I already know I am a good mason. I can build almost anything someone can dream up. I can build Rumford fireplaces, Russian fireplaces, spiral chimneys, herringbone fireboxes, and pizza ovens.
If you ask me, I'll say, “If it's held together by mortar, I can build it.” I install stone flooring, and mortar set pavers. I can build brick staircases, and spiral precast balustrades. I know what I am doing. I don't need anyone to certify me or my company, right?
The Residential Masonry Contractors Association (RMCA) wants to help people like the mason described above, as well as those with a pick-up truck, wheelbarrow, brick saw, and lots of determination. The association's Contractor Certification Program can help even the most experienced mason improve his long-range business planning. The program explains how to work “on” the company, while moving away from working “in” the company.
Seminars specifically suited to residential masonry contractors deal with such issues as contracts, insurance needs and coverages, and how to get and stay profitable. Sessions explain how to get started, stay strong, grow, and create a stand-alone company. The programs provide the means; you provide the sweat.
RMCA also has established a school specifically for training the workforce. It focuses on the needs of residential builders to mold and train workers to be knowledgeable about everyday work requirements, such as rain screen systems, flashing, roof and wall penetrations, and anchoring systems on homes.
The students learn how to do the job correctly in a controlled, no-pressure situation, where time does not equal money. The rule of the day is quality, consistency, and confidence. It is up to the foremen and employers to teach the students to increase speed. We are teaching them how to do it right. Once someone has gone through the RMCA Worker Training School, he/she is a “certified graduate.”
So to answer the earlier question, “Why do I need to be certified?” the answer is that you don't. Workers don't need to be certified either. However, the real question is: “If I have an opportunity to better my company, strengthen the residential masonry industry, and continue the traditions of our wonderful trade, why wouldn't I?”
The Residential Masonry Contractors Association is a group of independent, motivated, skilled people with an identity, educational programs for its contractor members, and schools to educate current and future employees. It's happening now. We invite you to join and support all of our futures.
To join the national organization, call Barbara Headrick at 206-724-4242 or e-mail firstname.lastname@example.org. Check out the association at www.residentialmasonrycontractors.com where you will find a link that directs you to free registration for the World of Masonry/World of Concrete. RMCA will be located in Booth C3508. Stop by and meet us.
To find out about starting a local chapter, school, or Contractor Certification Program, e-mail Jamie@residential masonrycontractorsassociation.com.
RMCA is a non-profit, class “C” organization promoting, educating, and training in the field of residential masonry.
Jamie Holliday has owned and operated a masonry company in Washington State for 26 years.
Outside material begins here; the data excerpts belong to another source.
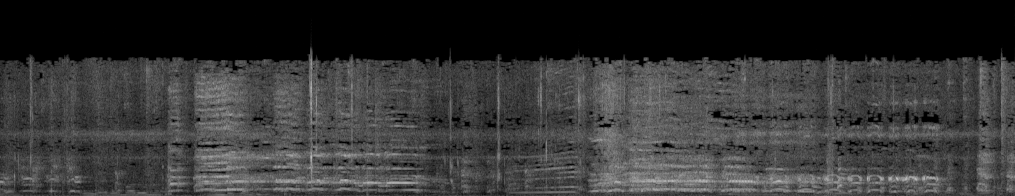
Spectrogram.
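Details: Overlapping crows from Kukuak Balenggek roosters fill a practice crowing contest in Sawah Lunto. The drawn-out, warbling notes swell around two seconds and again after six seconds, over a constant low hum.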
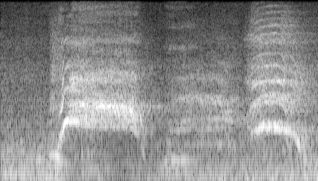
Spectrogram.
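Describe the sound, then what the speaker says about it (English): Two high, strained shrieks of frustration from a female wrestler during a wrestling match, each sustained for about a second with a gap between them, loud and close. "You hear the shrieks of frustration."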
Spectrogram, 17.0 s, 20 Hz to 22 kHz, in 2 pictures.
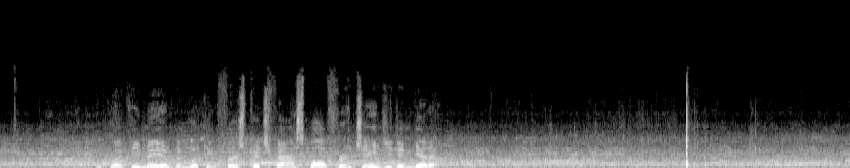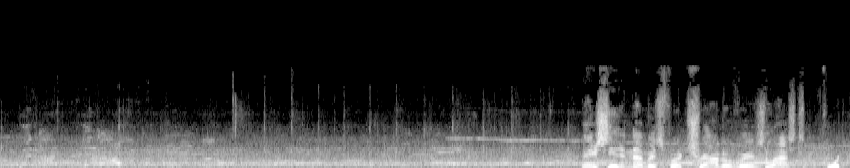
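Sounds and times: baseball smacking into mitt: 6.8s - 7.1s.

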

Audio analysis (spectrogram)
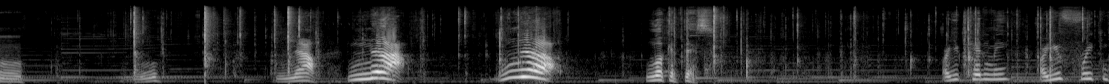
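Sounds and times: background music with held notes: 0.0s - 11.0s
plastic package crackling open: 0.5s - 11.0s.

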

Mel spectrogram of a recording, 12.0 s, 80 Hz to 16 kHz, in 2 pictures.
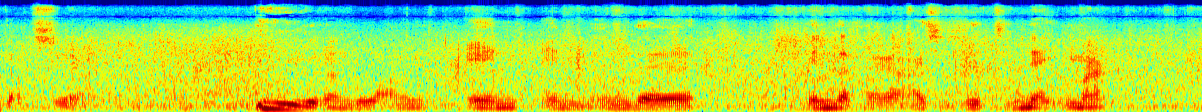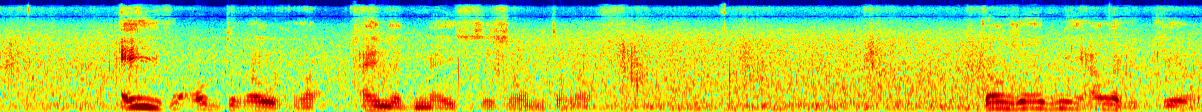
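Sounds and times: sea surf breaking: 0.0s - 12.0s
wind on microphone: 0.0s - 12.0s.

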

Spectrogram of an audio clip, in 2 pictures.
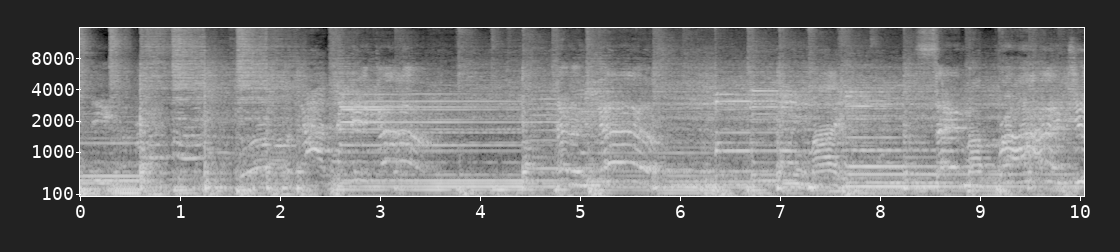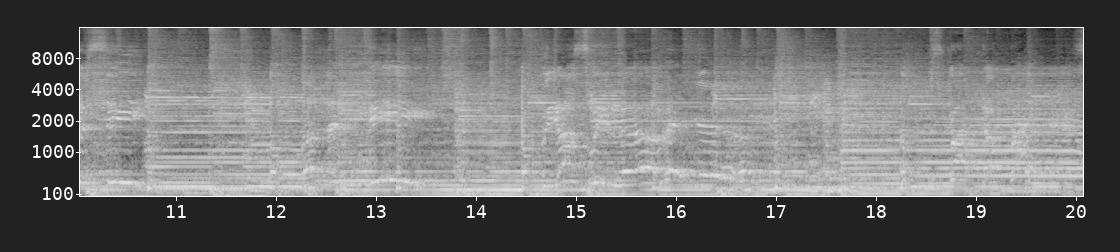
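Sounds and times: bass: 0.0s - 20.0s
drums: 0.0s - 20.0s
electric guitar: 0.0s - 20.0s
horn section: 0.0s - 20.0s.

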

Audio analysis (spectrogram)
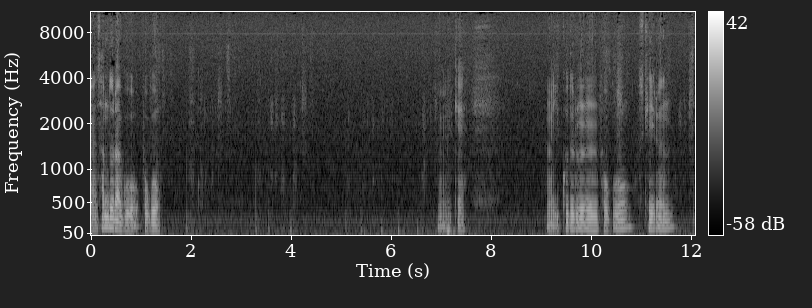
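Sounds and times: marker scratching on whiteboard: 1.3s - 7.2s, 10.0s - 10.8s, 11.6s - 12.0s
marker tip tapping board: 5.1s - 6.7s.

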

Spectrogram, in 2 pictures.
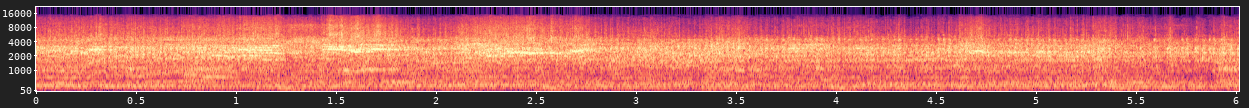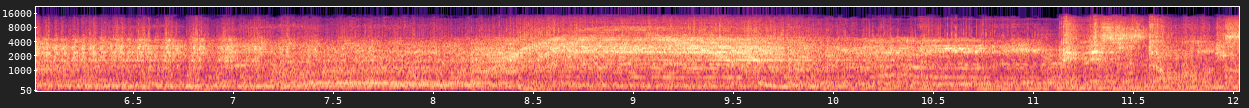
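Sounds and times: droning electric guitar and noise: 0.0s - 12.0s.

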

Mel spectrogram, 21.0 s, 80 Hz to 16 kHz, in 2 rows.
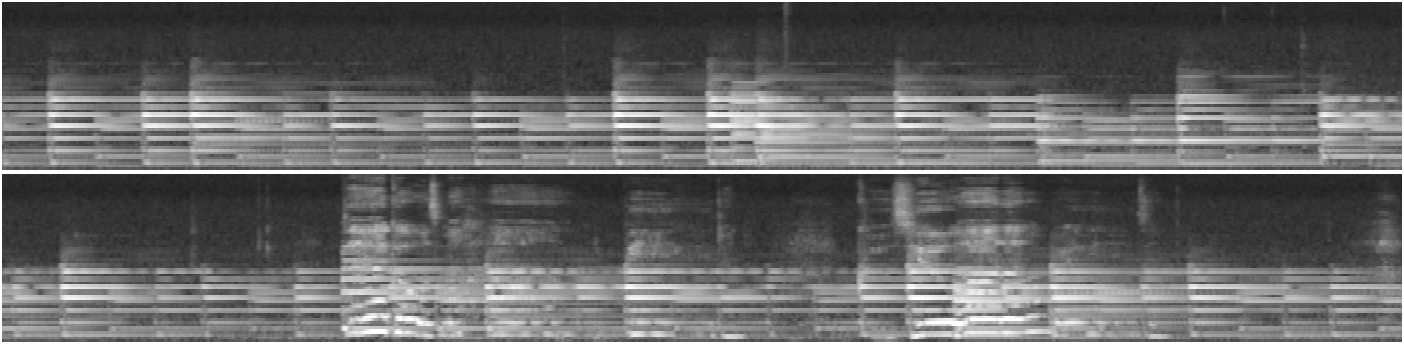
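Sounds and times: solo piano playing: 0.0s - 21.0s.

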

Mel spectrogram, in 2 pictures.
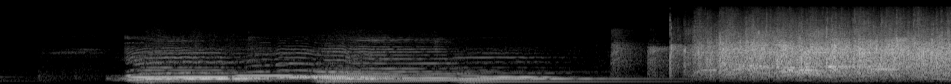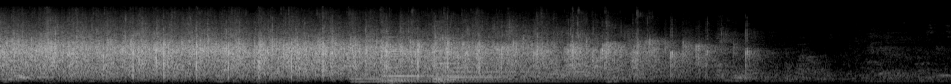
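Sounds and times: held instrument notes: 1.2s - 6.2s, 12.8s - 16.2s
audience applauding: 6.1s - 17.3s.

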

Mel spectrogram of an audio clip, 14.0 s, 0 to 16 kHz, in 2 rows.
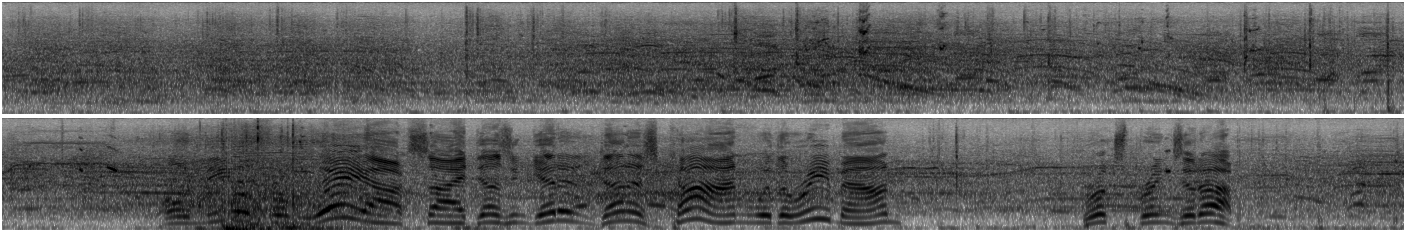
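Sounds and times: hum of arena crowd: 0.0s - 14.0s.

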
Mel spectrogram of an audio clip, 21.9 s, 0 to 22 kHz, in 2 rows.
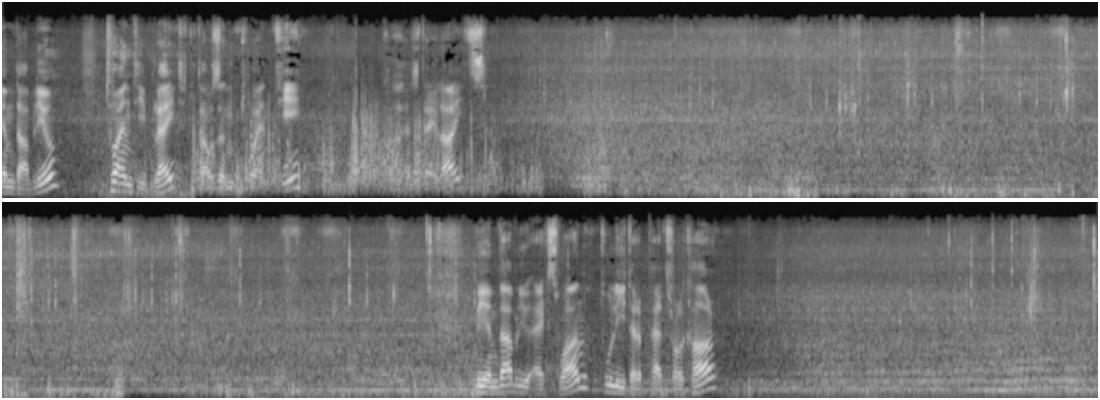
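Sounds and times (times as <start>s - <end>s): wind buffeting microphone: 0.7s - 16.7s
steady low hum: 4.8s - 21.9s.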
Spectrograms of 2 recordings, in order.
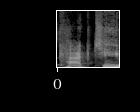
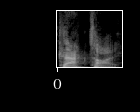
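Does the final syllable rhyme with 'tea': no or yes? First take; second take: yes; no. First: The final syllable rhymes with 'tea'. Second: The final syllable does not rhyme with 'tea'. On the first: It is bent to fit a rhyme in a lyric. "because he's rhyming it with T" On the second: This is the standard plural of cactus. "That's a real word that is pronounced that way"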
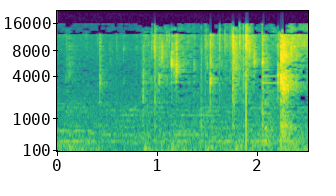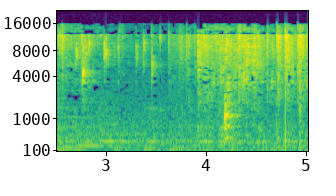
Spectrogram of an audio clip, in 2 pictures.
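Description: Mustard seeds and a dry red chilli sizzling and crackling in a little hot oil in a wok as a tempering, picking up about a second in, with a metal spatula stirring and scraping the pan.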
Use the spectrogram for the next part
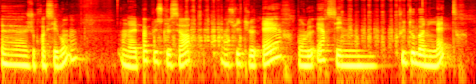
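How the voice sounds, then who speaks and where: A man's voice: mid-range voice, expressive, a little slow, a little hiss or hum. A man hosting his own channel, giving hesitant, think-aloud commentary while scratching lottery tickets, with self-mocking asides and lots of filler sounds. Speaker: scratch-card channel host.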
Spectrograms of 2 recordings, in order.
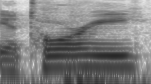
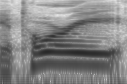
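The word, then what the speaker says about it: Ettore: etter a products company there's different things out there about how you say it I was raised to say a Tori if you listen to me talk long enough I'll say a Tori @array it's a great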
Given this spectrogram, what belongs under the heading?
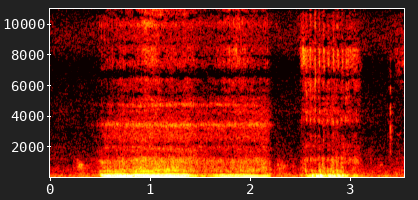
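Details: Chocolate Labrador dog snoring loudly: low rumbling snores, two long rattling breaths close together.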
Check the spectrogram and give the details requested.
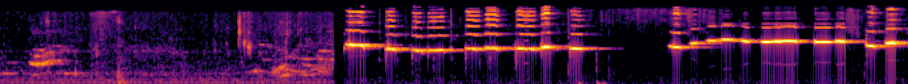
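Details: Parrot whistling after a few seconds of quiet room noise, long clear notes sliding gently up and down in a melody, a brief silence, then a higher sustained whistled phrase.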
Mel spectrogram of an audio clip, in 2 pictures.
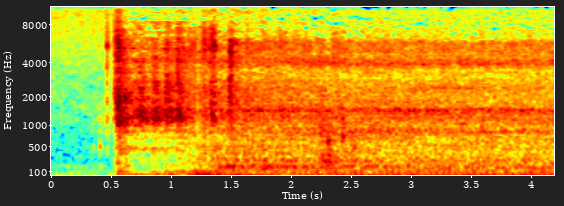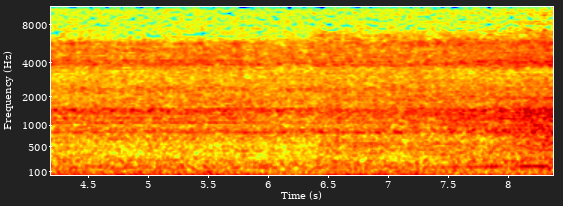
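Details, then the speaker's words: eBay replacement air suspension compressor for Land Rover Discovery 3/4, bench-tested before installation; spins up sharply and settles into a steady even low drone with no knocks or grinding, running fine. "That's kind of like Sounds like it's running."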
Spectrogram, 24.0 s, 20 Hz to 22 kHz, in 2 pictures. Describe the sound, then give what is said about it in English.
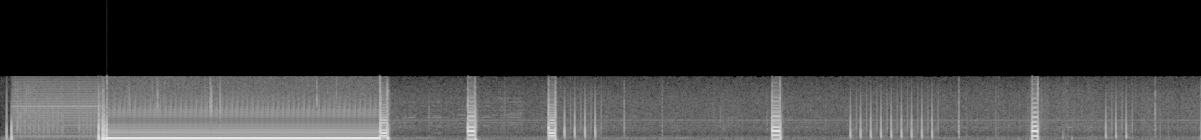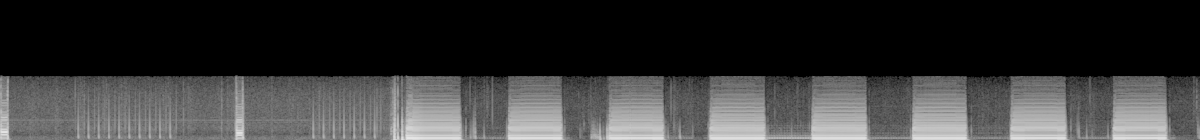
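A telephone register sender dials office code 494 and four more digits. A steady dial tone gives way to irregular groups of sharp dial-pulse clicks, then a run of short, evenly spaced tone bursts. “So when I dial the office code 494, the register sender simply converts that to 4. Then it dials my last 4 digits after I dial them.”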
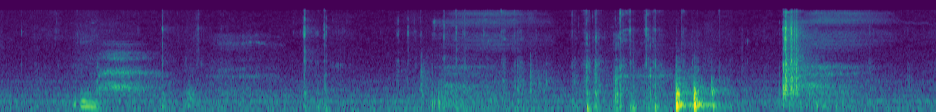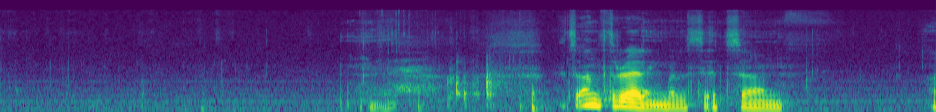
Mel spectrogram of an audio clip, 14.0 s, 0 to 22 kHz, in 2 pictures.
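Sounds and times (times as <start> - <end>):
small clicks and knocks of handled parts: 2.2 - 6.2, 10.2 - 11.7.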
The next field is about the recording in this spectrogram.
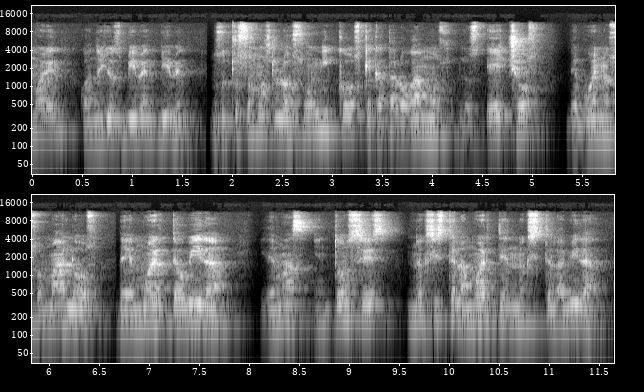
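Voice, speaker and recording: A man's voice: mid-range voice, roomy sound. A man with a Mexican Spanish accent, hosting a podcast and giving a reflective philosophical monologue, posing rhetorical questions and answering them himself. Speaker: podcast host.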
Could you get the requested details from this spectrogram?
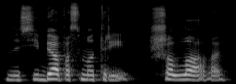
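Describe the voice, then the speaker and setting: A woman voicing an angry, jealous young man with a coarse, shouting manner in an audiobook. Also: fairly high pitch, little pitch movement, measured pace. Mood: sneering.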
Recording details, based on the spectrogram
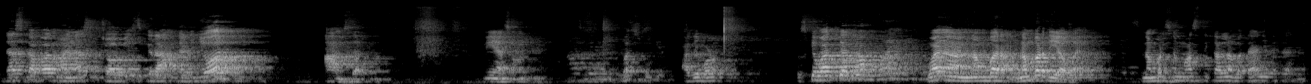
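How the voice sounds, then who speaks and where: A man teaching chemistry to a class, dictating questions slowly and coaxing students as "beta". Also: a little high, sharp tone. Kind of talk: classroom lecture. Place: large echoey classroom. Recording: echoey hall from far off, faint room noise.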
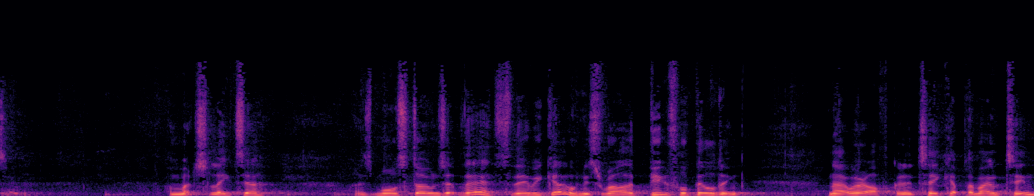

He is the vice president of The Residential Masonry Contractors Association and vice president of the Seattle chapter.